Svetlana Mintcheva is NCAC's Director of Programs. She joined NCAC after years of academic teaching and research on post World War II art and literature. Having spent a large part of her academic career analyzing provocative art and its socio-political contexts, she is happy to be on the front lines protecting the coexistence of a diversity of voices in the cultural sphere. Svetlana has published and presented multiple papers on contemporary art and writing — most recently, she co-edited Censoring Culture: Contemporary Threats to Free Expression (2006, The New Press). She curated the 2007 exhibition Filth, Treason, Blasphemy?: Museums and Censorship, at the McCormick Tribune Freedom Museum in Chicago, IL and conceived Exposing the Censor Within, a traveling interactive public art installation, which opened in California in March of 2007. An academic and an activist, Mintcheva has taught literature and critical theory at the University of Sofia, Bulgaria and at Duke University, from which she received her Ph.D. in critical theory in 1999. She currently teaches part-time at New York University. Her academic research and writing focus on postmodern literature and aesthetic provocations as well as issues in censorship and ethics.
Srirak Plipat is the Executive Director of Freemuse, where he devises a comprehensive approach to defending artistic freedom and cultural expression through research, advocacy, and policy influencing, working with local and international partners. Previously, Srirak was regional director for Asia Pacific at Berlin-based Transparency International (TI), where he managed TI’s strategy, research, and advocacy programs on civil participation, transparency, and accountable governance. He aligned global and regional work, prioritizing and strengthening legal frameworks and rule of law, protecting civil society space, strengthening social accountability, and empowering people. Srirak was a Director at Amnesty International (AI) in London, responsible for AI’s global mobilization strategy, worldwide human rights activist coordination, youth and activism, capacity and organizational development for AI national offices. He managed AI operations and regional projects in over 15 countries in Europe, Africa and Asia. As Executive Director of AI in Thailand, he campaigned on various human rights issues in Asia, served as a member of the Working Group for the Establishment of the ASEAN Human Rights Mechanisms, and co-founded the Economic, Social and Cultural Rights (ESCR) Network in Thailand. Srirak served as a consultant for the World Bank Institute in Washington, DC. He holds a PhD in Public and International Affairs from the University of Pittsburgh, Pennsylvania.
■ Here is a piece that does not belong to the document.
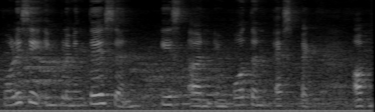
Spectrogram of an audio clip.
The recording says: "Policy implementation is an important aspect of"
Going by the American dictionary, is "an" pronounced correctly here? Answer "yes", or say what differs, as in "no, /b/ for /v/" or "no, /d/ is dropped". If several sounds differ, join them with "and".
yes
Julie Trébault is the director of PEN America’s Artists at Risk Connection. A highly respected leader in the art world, she brings skills, experience, and a network to launch a new support system for artists at risk worldwide. Prior to joining PEN America, she served as director of public programs at the Museum of the City of New York, where she built a robust roster of panel discussions, performances, screenings, and symposia spanning New York City’s arts, culture, and history. She previously was director of public programs at the Center for Architecture. Before moving to New York, she worked at the National Museum of Ethnology in The Netherlands, where she built a network of 116 museums across the globe that shared a virtual collection of masterpieces and developed an innovative array of online and mobile applications and exhibitions to make the collection as widely accessible as possible. From 2004 until 2007, she was Head of Higher Education and Academic Events at the Musée du quai Branly (Paris), where she conceived and implemented a policy for higher education by creating an international network of universities, graduate schools, and research institutes. Trébault holds a Master’s Degree in Arts Administration from the Sorbonne University, a Master’s Degree in Archeology from the University of Strasbourg, and teaches at Fordham University.